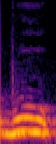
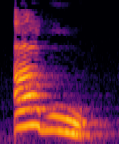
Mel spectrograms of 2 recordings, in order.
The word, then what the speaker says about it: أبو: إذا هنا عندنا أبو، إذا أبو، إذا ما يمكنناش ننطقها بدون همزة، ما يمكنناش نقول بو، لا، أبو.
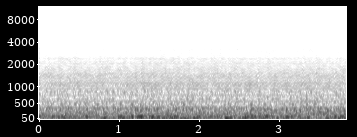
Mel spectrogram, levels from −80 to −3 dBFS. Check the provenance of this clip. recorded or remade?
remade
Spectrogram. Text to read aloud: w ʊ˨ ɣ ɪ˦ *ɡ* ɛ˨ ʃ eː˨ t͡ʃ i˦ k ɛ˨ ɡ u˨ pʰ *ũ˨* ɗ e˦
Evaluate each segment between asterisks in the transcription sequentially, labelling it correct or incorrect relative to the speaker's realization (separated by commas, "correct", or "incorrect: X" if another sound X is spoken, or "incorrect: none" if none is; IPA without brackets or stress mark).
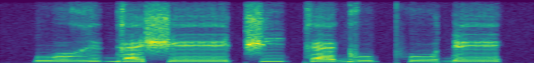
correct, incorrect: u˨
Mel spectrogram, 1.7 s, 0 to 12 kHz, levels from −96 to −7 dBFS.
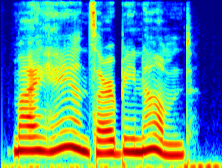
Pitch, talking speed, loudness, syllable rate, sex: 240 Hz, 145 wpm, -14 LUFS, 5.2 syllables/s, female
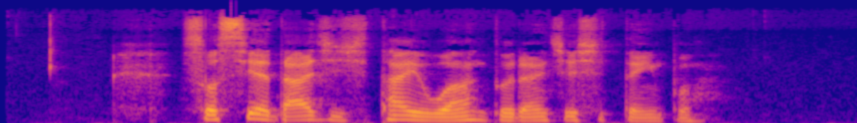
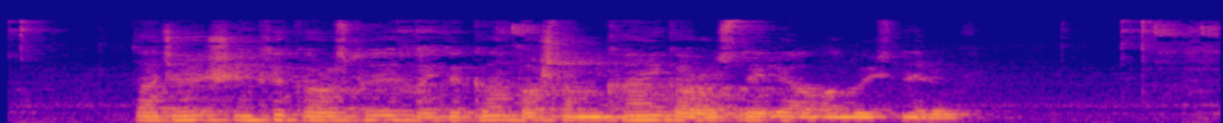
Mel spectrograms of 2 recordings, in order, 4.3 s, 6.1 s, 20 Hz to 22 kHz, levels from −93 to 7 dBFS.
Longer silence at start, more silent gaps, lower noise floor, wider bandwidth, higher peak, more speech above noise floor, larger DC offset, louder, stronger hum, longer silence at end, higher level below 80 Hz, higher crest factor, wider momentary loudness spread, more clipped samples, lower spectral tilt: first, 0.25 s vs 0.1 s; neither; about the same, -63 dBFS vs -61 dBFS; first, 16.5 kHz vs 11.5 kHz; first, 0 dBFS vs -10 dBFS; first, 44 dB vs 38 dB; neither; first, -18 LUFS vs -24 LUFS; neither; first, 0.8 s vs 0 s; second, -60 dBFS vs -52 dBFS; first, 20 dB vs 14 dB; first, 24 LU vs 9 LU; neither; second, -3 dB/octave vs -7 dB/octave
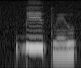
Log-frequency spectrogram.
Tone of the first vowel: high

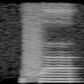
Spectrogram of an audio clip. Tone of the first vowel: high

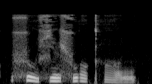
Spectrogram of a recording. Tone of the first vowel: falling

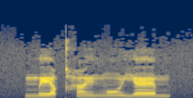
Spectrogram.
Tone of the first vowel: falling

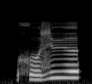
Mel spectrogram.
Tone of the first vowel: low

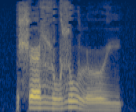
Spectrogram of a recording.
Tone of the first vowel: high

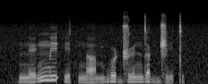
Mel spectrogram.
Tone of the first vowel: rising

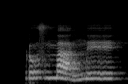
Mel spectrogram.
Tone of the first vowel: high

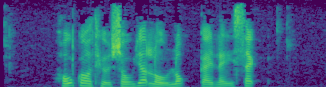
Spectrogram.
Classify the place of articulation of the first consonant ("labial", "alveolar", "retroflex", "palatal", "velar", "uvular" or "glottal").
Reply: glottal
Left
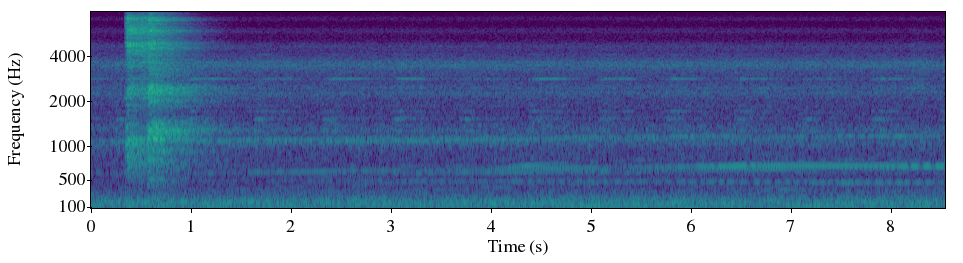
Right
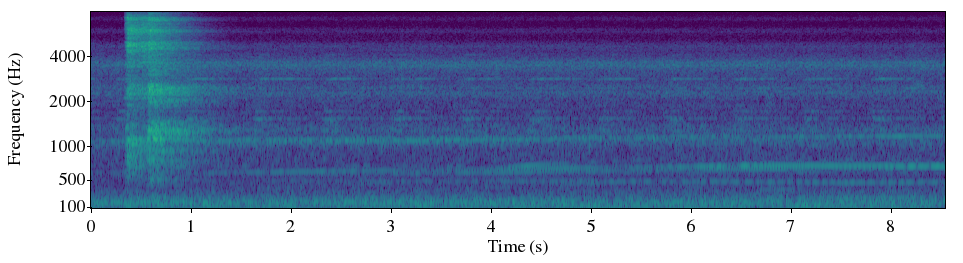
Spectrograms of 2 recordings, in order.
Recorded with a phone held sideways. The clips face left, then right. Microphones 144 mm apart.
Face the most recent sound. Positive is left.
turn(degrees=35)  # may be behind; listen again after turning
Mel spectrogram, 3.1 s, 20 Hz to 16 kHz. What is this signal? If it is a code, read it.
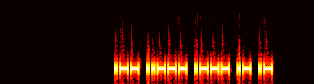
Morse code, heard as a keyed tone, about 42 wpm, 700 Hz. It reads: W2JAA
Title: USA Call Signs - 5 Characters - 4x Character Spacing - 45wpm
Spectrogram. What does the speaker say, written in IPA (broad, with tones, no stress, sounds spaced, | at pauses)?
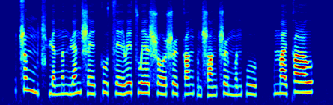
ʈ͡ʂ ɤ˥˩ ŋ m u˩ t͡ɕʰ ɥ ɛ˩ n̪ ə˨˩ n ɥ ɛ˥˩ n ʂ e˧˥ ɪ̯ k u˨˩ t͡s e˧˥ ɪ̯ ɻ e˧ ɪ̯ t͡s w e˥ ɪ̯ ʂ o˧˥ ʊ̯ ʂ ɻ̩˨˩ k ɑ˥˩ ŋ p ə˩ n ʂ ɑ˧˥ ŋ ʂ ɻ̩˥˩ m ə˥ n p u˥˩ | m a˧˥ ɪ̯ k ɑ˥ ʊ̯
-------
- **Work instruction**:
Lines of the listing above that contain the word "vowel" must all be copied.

- **Result of the exercise**:
Tone of the first vowel: high
Spectrogram of an audio clip. Tone of the first vowel: high
Spectrogram of a recording. Tone of the first vowel: falling
Tone of the first vowel: falling
Tone of the first vowel: low
Tone of the first vowel: high
Tone of the first vowel: rising
Tone of the first vowel: high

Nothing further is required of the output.